Forex brokers either:

  • charge a fix spread
  • charge a variable spread
  • take a percentage of the spread

You should take into account bonuses or incentives offered by brokers to minimize your upfront trading costs. However, as with all investment accounts, read all the fine print carefully; incentives offered at account opening may have conditions attached. For instance, if a trader deposits $10,000 and gets a $2,000 bonus, the bonus may only be withdrawn after a set period of time, ranging from 3 months to a whole year.

Regulator-Registered Broker Status

Under the Commodity Exchange Act, only certain regulated entities may be counterparties to over-the-counter trades with retail customers; these are National Futures Association (NFA) registered futures commission merchants (FCMs) and Retail Foreign Exchange Dealers (RFEDs). The National Futures Association is a congressionally authorized self-regulatory organization of the US futures industry.

You can obtain information about registered forex brokers through the (NFA Background Affiliation Status Information Center (BASIC), available on the website.

Appropriate Software or Trading Platform

Like online stock brokerages, forex brokers offer many different trading platforms and various tools to help traders make investment decisions. Before committing to a broker, test different trading platforms by requesting for free trials. If you are a beginner, open a demo or practice account to familiarize yourself with the market before using your investment funds. Most reputable brokers offer 'demo' or practice accounts.

What is Forex Trading?

When you engage in foreign currency trading, you are buying and selling money. You buy a currency in the hope that the value will increase. When you sell a currency, you are betting that its value will decrease. Currencies are traded in pairs, like the US dollar and the Euro (USD/EUR) or the US dollar and Japanese yen (USD/JPY); the value of a currency is determined by its comparison to another currency.

Currencies have two prices - the bid price (the amount a broker/the market will buy the currency) and the ask price (the amount a broker/the market will sell the currency). The bid price is always lower than the ask price. The difference between the bid and ask prices is known as the “bid-ask spread”. The wider the bid-ask spread, the more it costs to buy and sell a given currency, apart from any other commissions or transaction charges.

For retail investors, foreign currencies are traded over-the-counter (OTC). In the OTC market, also called off-exchange market, an individual investor trades directly with a counterparty, such as a forex broker or dealer; there is no exchange or central clearinghouse. Due to the OTC nature of the foreign exchange market, the investor relies entirely on the counterparty to receive funds or to be able to trade out of a position. This also increases the potential risk for fraud, which is why it is important to thoroughly vet your broker of choice.

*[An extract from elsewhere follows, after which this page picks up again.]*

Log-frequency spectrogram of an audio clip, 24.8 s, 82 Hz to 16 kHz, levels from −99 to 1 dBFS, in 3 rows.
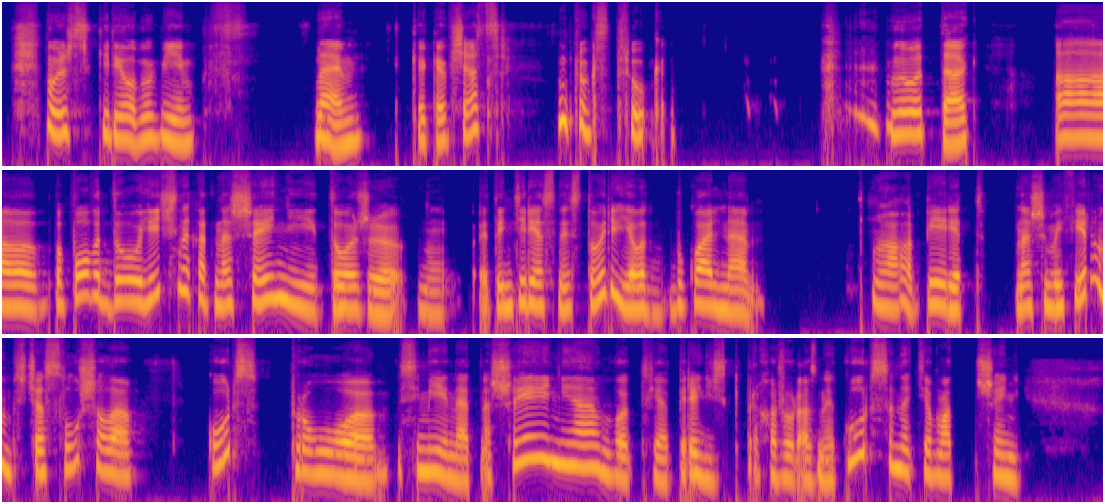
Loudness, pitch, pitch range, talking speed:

Unlike the stock market, forex investors have access to large amounts of leverage, which allows substantial positions to be taken without making a large initial investment. While leverage can amplify your gains, keep in mind that leverage can also magnify your losses; you could lose all of your initial investment and may be liable for additional losses, depending on your agreement with your broker.

Ting is a ValuePenguin Co-Founder. She previously evaluated corporate mergers and acquisitions as a Financial Analyst at Citigroup.